By aligning OKRs with business priorities, you can ensure that your team is focused on the most important outcomes.
The process of OKRs ensures that your organization never operates in silos. The teams are bound to get on the same page when an organization uses the OKRs.
Set challenging but achievable objectives:
Objectives in OKRs should be challenging but achievable. Setting objectives that are too easy can lead to complacency. While developing the difficult ones can lead to demotivation. Finding the right balance between challenge and achievability is essential when setting objectives.
In its nature, the OKRs require one to have an ambitious but realistic goal. Even if someone fails to achieve their OKRs, they’ve likely achieved more than they would without using OKRs.
Ensure objectives are relevant to team members:
Objectives in OKRs should always be relevant to team members, so they feel invested in achieving them.
When setting objectives of OKRs, it’s important to consider team members’ perspectives and ensure that the objectives are meaningful to them. This helps to ensure that team members are engaged and motivated to achieve the objectives.
Break down objectives into smaller, manageable goals:
Breaking down objectives into smaller, manageable goals can help to make them more achievable and keep your team motivated.
By setting smaller goals, you can track progress more easily and adjust as needed. This can be easily done by organizations that use OKRs. The approach in itself initiates by breaking down the ultimate objectives into smaller and achievable goals.
Align objectives with individual performance goals:

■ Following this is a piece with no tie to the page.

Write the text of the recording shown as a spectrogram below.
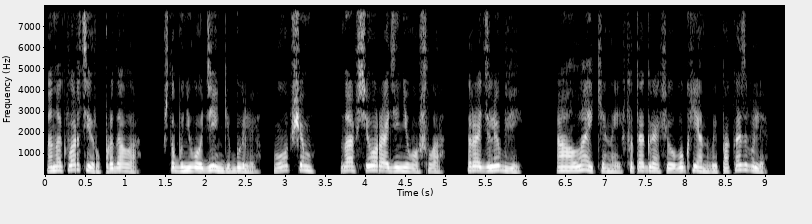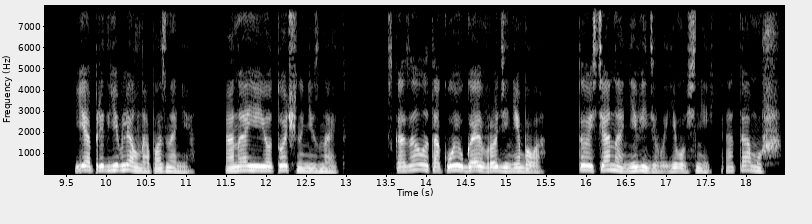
Она квартиру продала, чтобы у него деньги были. В общем, на все ради него шла. Ради любви. А Лайкиной фотографию Лукьяновой показывали? Я предъявлял на опознание. Она ее точно не знает. Сказала, такой у Гая вроде не было. То есть она не видела его с ней, а там уж...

When structuring objectives, aligning them with individual performance management goals is important. This helps to ensure that team members are working towards the same objectives and that everyone is aligned with the overall business strategy.
This approach aligns with the “alignment” component of the process of OKRs.
Use SMART criteria:
Using SMART criteria (Specific, Measurable, Achievable, Relevant, and Time-bound) can help ensure that objectives are structured to support the desired business outcomes.
Using these criteria, you can ensure that objectives are specific, measurable, achievable, relevant, and time-bound, making it easier to track progress and adjust as needed. This approach aligns with the “key results” component of OKRs.
Incorporate feedback and learning:
Incorporating feedback and learning into the objective-setting process can help ensure that objectives are structured to support the desired business outcomes.
By soliciting feedback from team members and stakeholders, you can make adjustments and ensure that the objectives are aligned with the business’s priorities. The practice of giving and taking feedback is one of the main components of the OKRs.
Continuously monitor and adjust objectives:
Finally, it’s important to monitor and adjust objectives as needed continuously. This helps ensure that objectives remain relevant and that progress is made toward achieving the desired business outcomes.
By tracking progress and making adjustments as needed, you can keep your team focused and on the path toward achieving the desired business outcomes. The process of OKRs gives a lot of importance to monitoring progress and adjusting to objectives as needed.
To get more insights into this and to structure your OKRs, book a consultation call with the experts today!